If you remember the long battle over the new New York Yankees stadium, you may remember how one key hurdle was getting the approval of the National Park Service for the project, since the stadium site was on parkland that had previously gotten federal funds, meaning it either needed to be maintained as open space in perpetuity or replaced with equal land elsewhere. (A requirement that was eventually met, sort of, by building a new park years late on the other side of a highway.)
The St. Louis Blues are currently working on building a new practice rink on 40 acres of similarly federally funded parkland in suburban Maryland Heights — using $6 million of county money, in addition to the county land — and so are stuck in the same boat of waiting on the NPS. Except, according to St. Louis Post-Dispatch columnist Tony Messenger, the Blues owners aren’t waiting:
Today, the site tapped for the ice complex is scraped bare by bulldozers. On both sides of Marine Avenue in the northwestern corner of the federally protected park, trees, grass, wildlife and wildflowers are gone, replaced by acres of dirt being flattened and raised by heavy construction equipment every day.
That work, key county officials claim, has nothing to do with the ice project, which has yet to get the approval it needs from the National Park Service to go forward.
Messenger reports that Sheila Sweeney, CEO of the St. Louis Economic Development Partnership, insists the park was bulldozed not for the Blues, but for “an unrelated stormwater project.” Only one problem:
The proposed site of the Blues practice arena project is 13750 Marine Avenue, which besides being in the county park is also in the city limits of Maryland Heights. That means the company doing the grading work needed a permit from the city.
That permit was issued July 6. It lists the description of the work to be done:
“Construction of an Ice Center.”
Environmental groups are fighting the use of parkland for the hockey complex, with a Change.org petition that notes that not only is Creve Coeur Park valuable green space, but it sits in a floodplain, making it maybe not the best place for a permanent sports facility.
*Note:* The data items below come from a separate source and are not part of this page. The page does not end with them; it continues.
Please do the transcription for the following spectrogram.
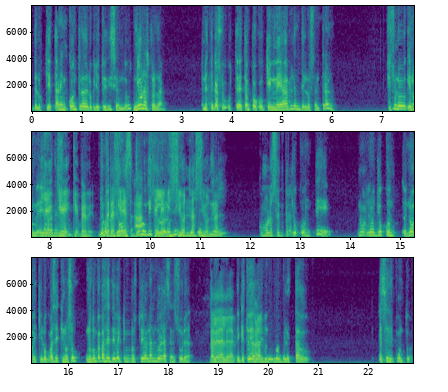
de los que están en contra de lo que yo estoy diciendo, ni una sola, en este caso ustedes tampoco, que me hablen de lo central. Eso es lo que no me llama la atención. ¿Te refieres a televisión nacional como lo central? Yo conté, no, no, yo no, es que lo que pasa es que no son, no son capaces de ver que no estoy hablando de la censura. Dale, dale, dale. De que estoy hablando del rol del Estado. Ese es el punto.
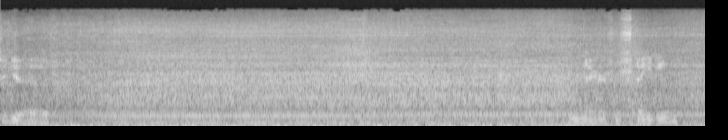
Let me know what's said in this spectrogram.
Through And there's the stadium.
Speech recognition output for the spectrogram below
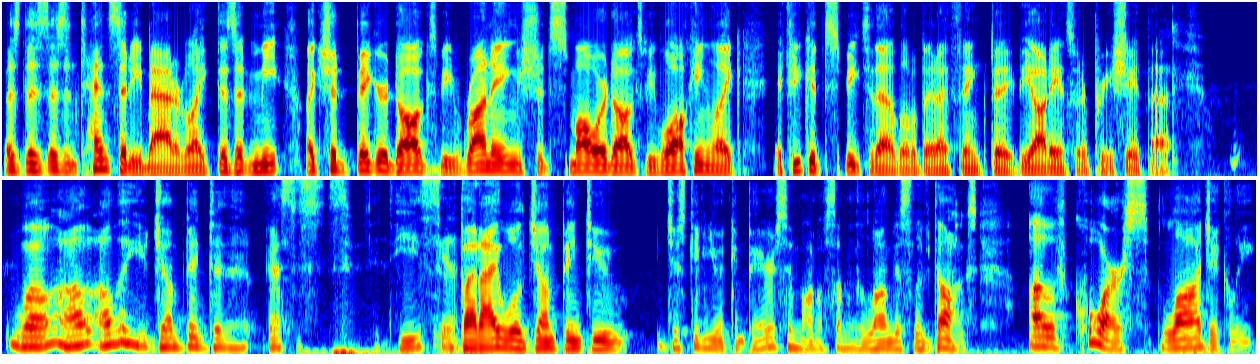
does this does intensity matter? Like, does it meet like should bigger dogs be running? Should smaller dogs be walking? Like, if you could speak to that a little bit, I think the the audience would appreciate that. Well, I'll I'll let you jump into the best yeah. but I will jump into just giving you a comparison model of some of the longest lived dogs. Of course, logically,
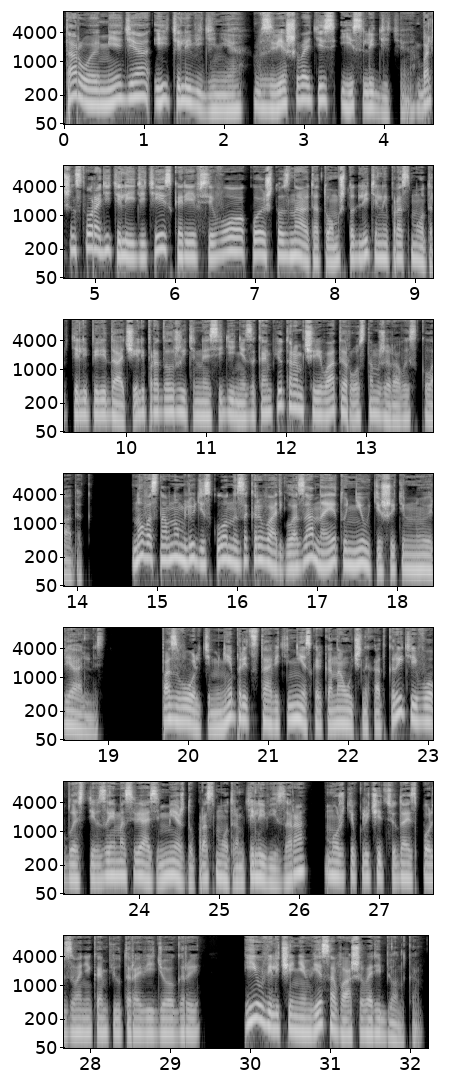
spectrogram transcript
Второе. Медиа и телевидение. Взвешивайтесь и следите. Большинство родителей и детей, скорее всего, кое-что знают о том, что длительный просмотр телепередач или продолжительное сидение за компьютером чреваты ростом жировых складок. Но в основном люди склонны закрывать глаза на эту неутешительную реальность. Позвольте мне представить несколько научных открытий в области взаимосвязи между просмотром телевизора, можете включить сюда использование компьютера, видеоигры, и увеличением веса вашего ребенка.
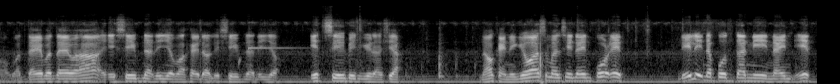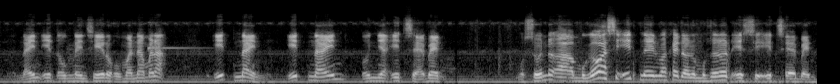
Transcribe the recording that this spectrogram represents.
Oh, bantay-bantay ha. I-save na ninyo mga kaidol. I-save na ninyo. 87 gyud na siya. No, kay nigawas man si 948. Dili na punta ni 98. 98 og 90 humana man na. 89. 89 unya 87. Musunod, uh, mugawa si 89 mga kaidol. Musunod is si 87.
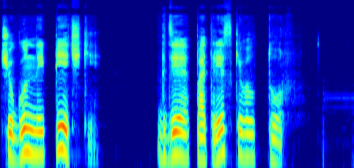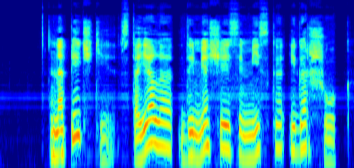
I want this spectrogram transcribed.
чугунной печки, где потрескивал торф. На печке стояла дымящаяся миска и горшок,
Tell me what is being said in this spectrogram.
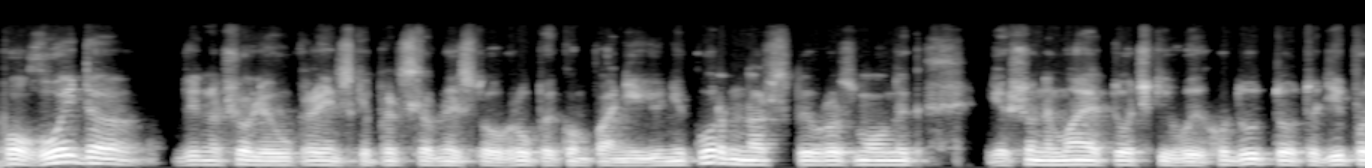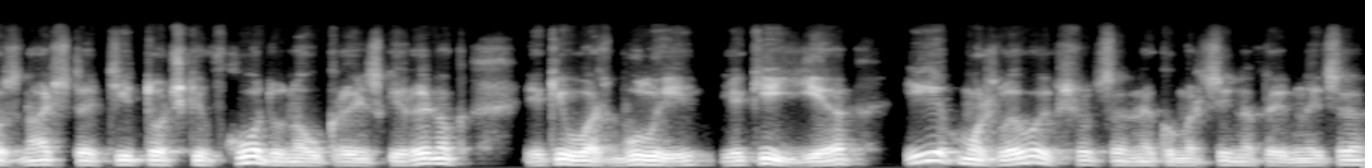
Погойда, Він очолює українське представництво групи компанії Юнікорн, наш співрозмовник. Якщо немає точки виходу, то тоді позначте ті точки входу на український ринок, які у вас були, які є, і можливо, якщо це не комерційна таємниця,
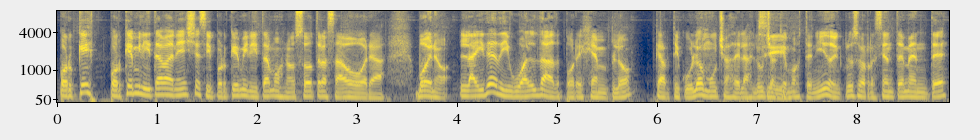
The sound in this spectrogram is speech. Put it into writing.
¿Por qué, ¿Por qué militaban ellas y por qué militamos nosotras ahora? Bueno, la idea de igualdad, por ejemplo, que articuló muchas de las luchas Sí. que hemos tenido, incluso recientemente,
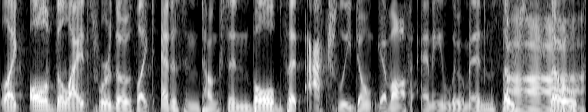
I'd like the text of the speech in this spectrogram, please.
like all of the lights were those like Edison tungsten bulbs that actually don't give off any lumens. So Ah. so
And now the chair of the St. Louis County Council has called for a timeout on the project, on the grounds that “information that now appears to be incorrect, misleading, or incomplete” and that “we were purposely misled.” Better late than never, I guess, though maybe it would have been nice to do this before the chainsaws came out.